==== DATA FOR PROCESSING

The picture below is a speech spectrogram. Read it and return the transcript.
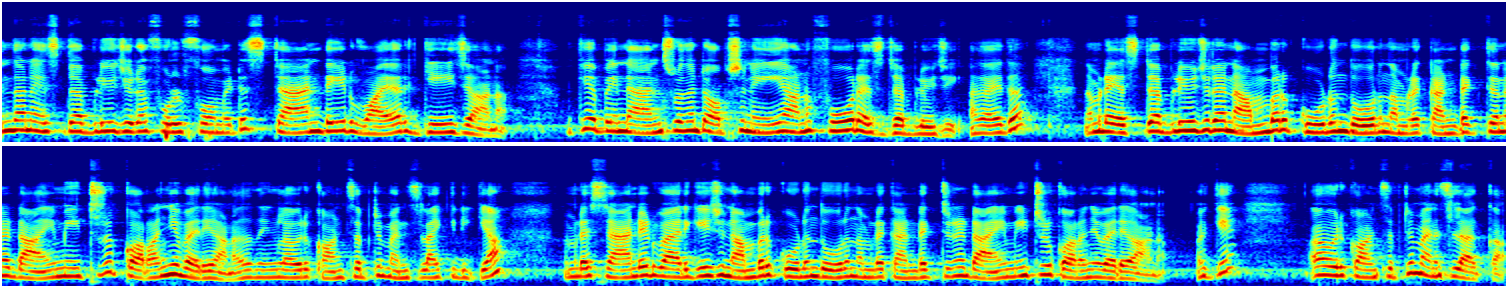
എന്താണ് എസ് ഡബ്ല്യു ജിയുടെ ഫുൾ ഫോമിട്ട് സ്റ്റാൻഡേർഡ് വയർ ഗേജ് ആണ്. ഓക്കെ അപ്പോൾ ഇതിന്റെ ആൻസർ വന്നിട്ട് ഓപ്ഷൻ എ ആണ് ഫോർ എസ് ഡബ്ല്യു ജി അതായത് നമ്മുടെ എസ് ഡബ്ല്യു ജിയുടെ നമ്പർ കൂടും തോറും നമ്മുടെ കണ്ടക്ടറിന്റെ ഡയമീറ്റർ കുറഞ്ഞു വരികയാണ്. അത് നിങ്ങൾ ആ ഒരു കോൺസെപ്റ്റ് മനസ്സിലാക്കിയിരിക്കുക. നമ്മുടെ സ്റ്റാൻഡേർഡ് വയർ വാരികേജ് നമ്പർ കൂടും തോറും നമ്മുടെ കണ്ടക്ടറിന് ഡയമീറ്റർ കുറഞ്ഞു വരികയാണ്. ഓക്കെ ആ ഒരു കോൺസെപ്റ്റ് മനസ്സിലാക്കുക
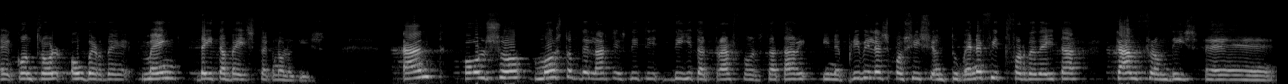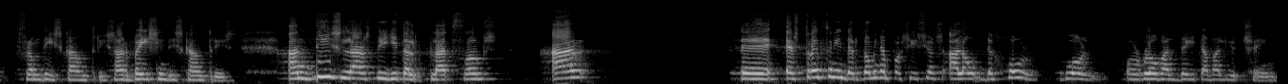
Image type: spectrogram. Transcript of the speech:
uh, control over the main database technologies. And also, most of the largest digi- digital platforms that are in a privileged position to benefit for the data come from these, uh, from these countries, are based in these countries. And these large digital platforms are uh, strengthening their dominant positions along the whole world or global data value chain.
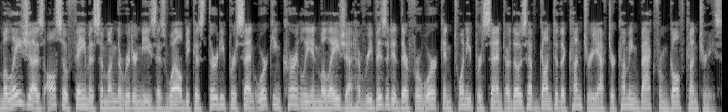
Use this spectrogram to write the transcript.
Malaysia is also famous among the returnees as well because 30% working currently in Malaysia have revisited there for work and 20% are those have gone to the country after coming back from Gulf countries.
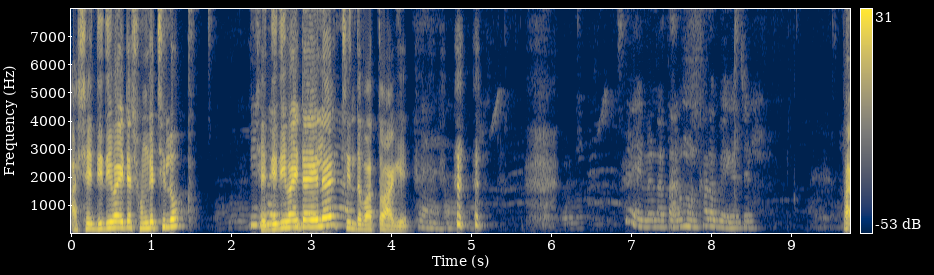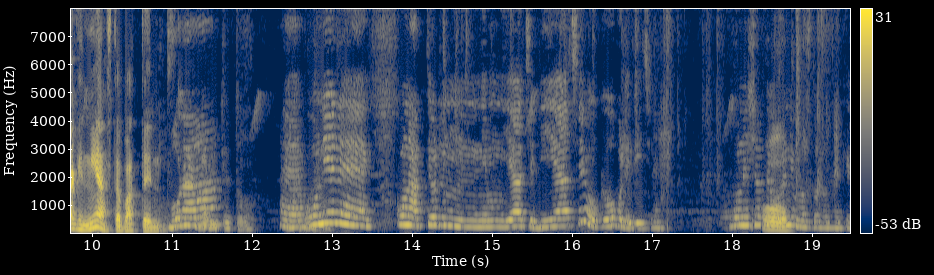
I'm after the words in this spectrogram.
আর সেই দিদিভাইটা সঙ্গে ছিল? সেই দিদিভাইটা এলে চিনতে পারতো আগে। হ্যাঁ হ্যাঁ সে এলো না তার মন খারাপ হয়ে গেছে। তাকে নিয়ে আসতে পারতেন। বোনের হ্যাঁ বোনের কোন আত্মীয়র ইয়ে আছে বিয়ে আছে ওকেও বলে দিয়েছে। বোনের সাথে ওকে নিমন্ত্রণ থাকে।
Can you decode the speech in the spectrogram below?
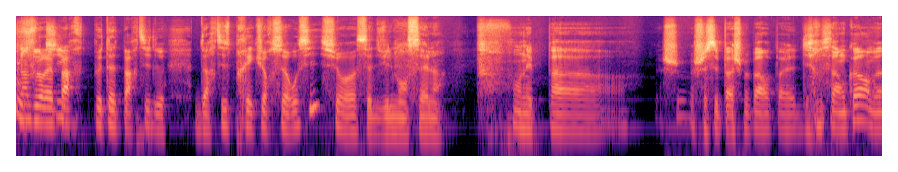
il y a Vous ferez par- peut-être partie de- d'artistes précurseurs aussi sur euh, cette ville mancelle. On n'est pas. Je, je sais pas, je peux pas, pas dire ça encore, mais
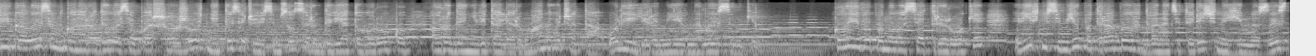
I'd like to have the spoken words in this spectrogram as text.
Софійка Лисенко народилася 1 жовтня 1849 року в родині Віталія Романовича та Ольги Єреміївни Лисенків. Коли їй виповнилося три роки, в їхню сім'ю потрапив 12-річний гімназист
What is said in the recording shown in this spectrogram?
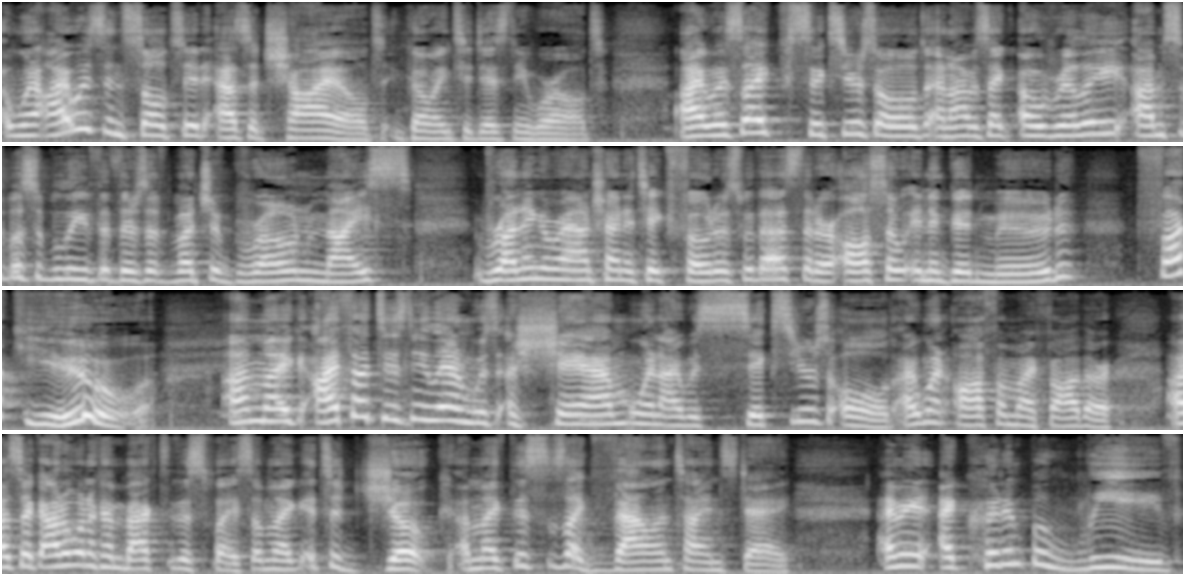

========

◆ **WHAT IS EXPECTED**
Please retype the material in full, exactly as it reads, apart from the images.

◆ **WRITTEN SOLUTION**
The picture below is a speech spectrogram. Read it and return the transcript.
എന്താണ് എസ് ഡബ്ല്യു ജിയുടെ ഫുൾ ഫോമിട്ട് സ്റ്റാൻഡേർഡ് വയർ ഗേജ് ആണ്. ഓക്കെ അപ്പോൾ ഇതിന്റെ ആൻസർ വന്നിട്ട് ഓപ്ഷൻ എ ആണ് ഫോർ എസ് ഡബ്ല്യു ജി അതായത് നമ്മുടെ എസ് ഡബ്ല്യു ജിയുടെ നമ്പർ കൂടും തോറും നമ്മുടെ കണ്ടക്ടറിന്റെ ഡയമീറ്റർ കുറഞ്ഞു വരികയാണ്. അത് നിങ്ങൾ ആ ഒരു കോൺസെപ്റ്റ് മനസ്സിലാക്കിയിരിക്കുക. നമ്മുടെ സ്റ്റാൻഡേർഡ് വയർ വാരികേജ് നമ്പർ കൂടും തോറും നമ്മുടെ കണ്ടക്ടറിന് ഡയമീറ്റർ കുറഞ്ഞു വരികയാണ്. ഓക്കെ ആ ഒരു കോൺസെപ്റ്റ് മനസ്സിലാക്കുക
Image type: spectrogram. Transcript of the speech:
uh, control over the main database technologies. And also, most of the largest digi- digital platforms that are in a privileged position to benefit for the data come from these, uh, from these countries, are based in these countries. And these large digital platforms are uh, strengthening their dominant positions along the whole world or global data value chain.
Use this spectrogram to write the transcript.
Malaysia is also famous among the returnees as well because 30% working currently in Malaysia have revisited there for work and 20% are those have gone to the country after coming back from Gulf countries.
I'm after the words in this spectrogram.
আর সেই দিদিভাইটা সঙ্গে ছিল? সেই দিদিভাইটা এলে চিনতে পারতো আগে। হ্যাঁ হ্যাঁ সে এলো না তার মন খারাপ হয়ে গেছে। তাকে নিয়ে আসতে পারতেন। বোনের হ্যাঁ বোনের কোন আত্মীয়র ইয়ে আছে বিয়ে আছে ওকেও বলে দিয়েছে। বোনের সাথে ওকে নিমন্ত্রণ থাকে।
Can you decode the speech in the spectrogram below?
il y a Vous ferez par- peut-être partie de- d'artistes précurseurs aussi sur euh, cette ville mancelle. On n'est pas. Je, je sais pas, je peux pas, pas dire ça encore, mais
I'd like to have the spoken words in this spectrogram as text.
Софійка Лисенко народилася 1 жовтня 1849 року в родині Віталія Романовича та Ольги Єреміївни Лисенків. Коли їй виповнилося три роки, в їхню сім'ю потрапив 12-річний гімназист
What is said in the recording shown in this spectrogram?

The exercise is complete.